Data entries
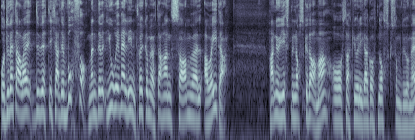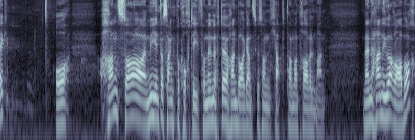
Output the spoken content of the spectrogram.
Og du vet, aldri, du vet ikke alltid hvorfor, men det gjorde veldig inntrykk å møte han Samuel Aweida. Han er jo gift med norske damer og snakker jo like godt norsk som du og meg. Og han sa mye interessant på kort tid, for vi møtte jo han bare ganske sånn kjapt. Han var en travel mann. Men han er jo araber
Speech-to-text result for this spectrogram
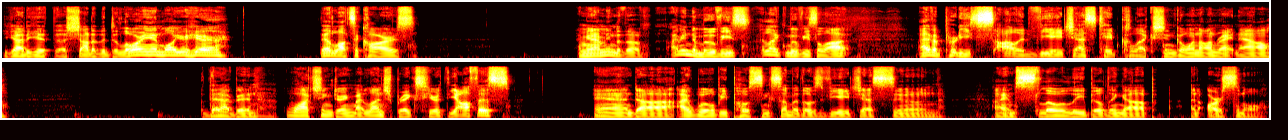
You got to get a shot of the DeLorean while you're here. They had lots of cars. I mean, I'm into the I'm into movies. I like movies a lot. I have a pretty solid VHS tape collection going on right now that I've been watching during my lunch breaks here at the office. And uh, I will be posting some of those VHS soon. I am slowly building up an arsenal.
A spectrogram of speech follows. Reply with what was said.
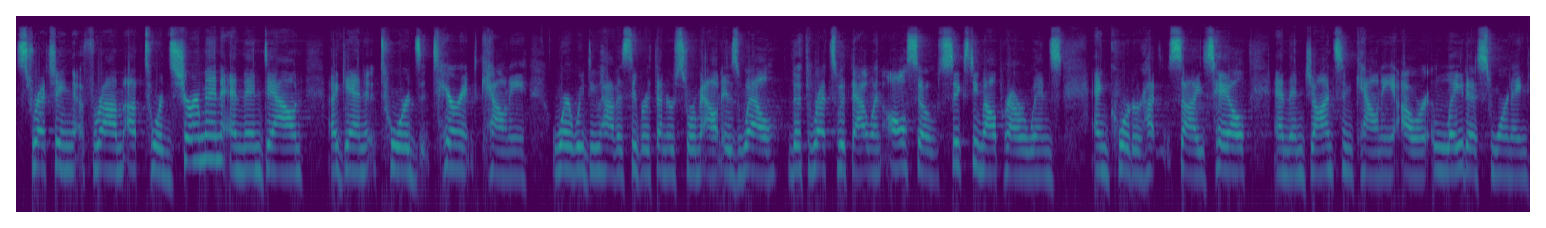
stretching from up towards Sherman and then down again towards Tarrant County, where we do have a severe thunderstorm out as well. The threats with that one also 60 mile per hour winds and quarter sized hail. And then Johnson County, our latest warning,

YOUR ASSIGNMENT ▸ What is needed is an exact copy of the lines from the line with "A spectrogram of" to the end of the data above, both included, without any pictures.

RESULT FOR THIS TASK ▸
A spectrogram of speech follows. Reply with what was said.
stretching from up towards Sherman and then down again towards Tarrant County, where we do have a severe thunderstorm out as well. The threats with that one also 60 mile per hour winds and quarter sized hail. And then Johnson County, our latest warning,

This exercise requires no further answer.